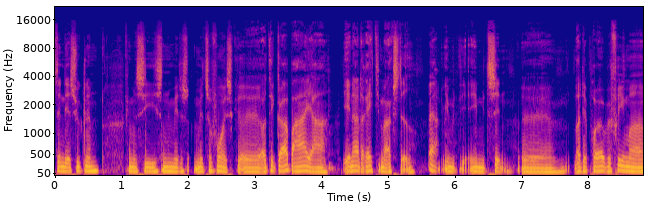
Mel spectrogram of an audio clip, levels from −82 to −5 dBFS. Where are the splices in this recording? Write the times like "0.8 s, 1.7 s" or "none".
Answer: 1.0 s, 4.2 s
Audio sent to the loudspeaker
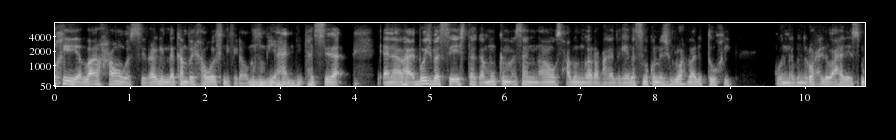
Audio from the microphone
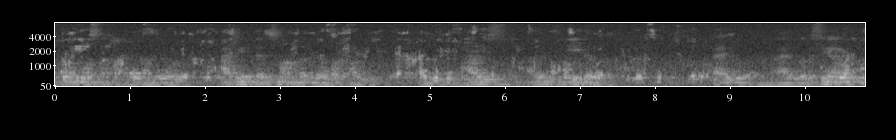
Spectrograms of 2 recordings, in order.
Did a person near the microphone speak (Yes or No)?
Yes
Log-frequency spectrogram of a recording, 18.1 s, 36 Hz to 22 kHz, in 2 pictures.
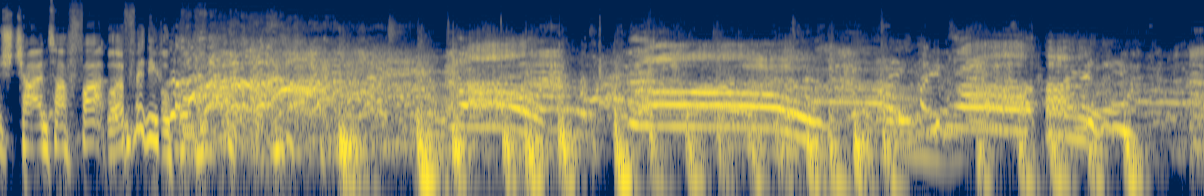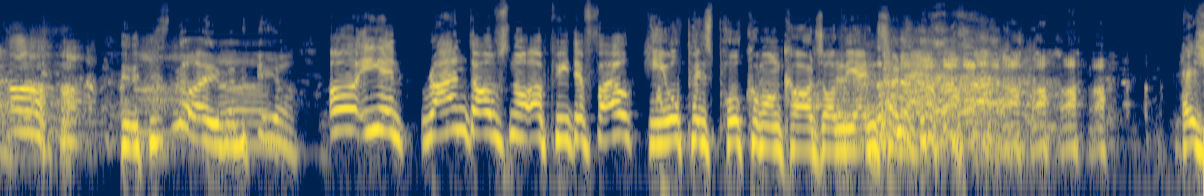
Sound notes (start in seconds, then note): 1.7 people in room laughing; 5.4 people in room laughing; 10.6 KSI moaning; 15.2 people in room laughing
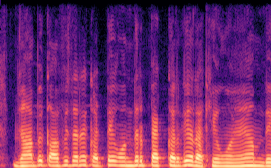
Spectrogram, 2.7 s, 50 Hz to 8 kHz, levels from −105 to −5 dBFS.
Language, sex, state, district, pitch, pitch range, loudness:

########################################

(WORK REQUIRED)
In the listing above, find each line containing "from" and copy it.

(ANSWER SECTION)
Mel spectrogram of an audio clip, levels from −82 to −5 dBFS. Where are the splices in this recording? Write the times like "0.8 s, 1.7 s" or "none".
Audio from the microphone
Spectrogram, 2.7 s, 50 Hz to 8 kHz, levels from −105 to −5 dBFS.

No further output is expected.